Each state establishes its own method to distribute funds as part of its annual application, normally submitted in March each year. Some states provide a set-aside for use in responding to emergency needs in their communities. Other states provide for flexibility of reordering funding categories in the event of a disaster occurring within the state. Those that do not may amend their programs at any time to change funding priorities for any funds that have not already been committed. Citizen participation procedures must be followed and waiver requests for such requirements are not encouraged. However, a state may put its process on a fast track commensurate with the need to provide disaster relief.

Nonentitlement local governments which already have received a grant from the state may ask the state to permit an amendment if the locality determines that the disaster has created higher priority needs. Each state has the authority to respond to such a request and each state has different applicable policies. If a state should establish a set-aside for disaster recovery, localities must of course develop applications and apply. This process also involves citizen participation but it may be accelerated consistent with the need to address an emergency situation.

Section 108 Loan Guarantees

Most entitlement and smaller communities could apply for a loan guarantee (under the Section 108 program described below) at any time, provided that HUD has not exceeded its commitment authority to make such guarantees for the year, the use the community would want to make of the funds is eligible for such assistance, and the community (or where applicable the state) has not already reached its maximum guarantee level under that program.

The Section 108 Loan Guarantee program is another source of assistance for redevelopment of affected areas. Under this program, entitlement communities can receive (in the aggregate) loan guarantees equal to 5 times their CDBG entitlement amount. Communities in nonentitlement areas can receive loan guarantees (in the aggregate) equal to 5 times the state's grant under the CDBG program. (However, the state must be willing to pledge its CDBG funds as security for loan guarantees provided to nonentitlement communities.) The maximum loan repayment period is 20 years. Grantees that have received guarantees in the past for activities that have yet not materialized may also request that HUD approve the use of those funds for other activities.

The Section 108 loan guarantees can be used to finance acquisition of real property (including related public improvements, clearance, and relocation), rehabilitation of publicly owned real property (including infrastructure such as streets), housing rehabilitation, public facilities, and economic development activities. In general, the guaranteed loan funds must be used in accordance with all of the other requirements that apply to CDBG funds received directly from HUD, including the 70 percent spending requirement discussed above. (This means that the spending of the loan proceeds must be considered together with the spending of grant funds and program income to ensure that at least 70 percent has been spent on activities that principally benefit low- and moderate-income persons within the period certified by the grantee.) Presently, the Department has no authority to waive statutory requirements for the Section 108 Loan Guarantee program.

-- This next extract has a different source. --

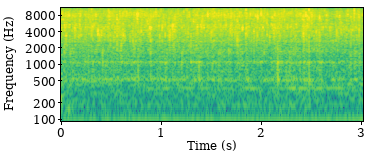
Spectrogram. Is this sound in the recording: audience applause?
no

Contact for Further Information

Your HUD State or Area Office of Community Planning and Development or call (202) 708-3587 x4538.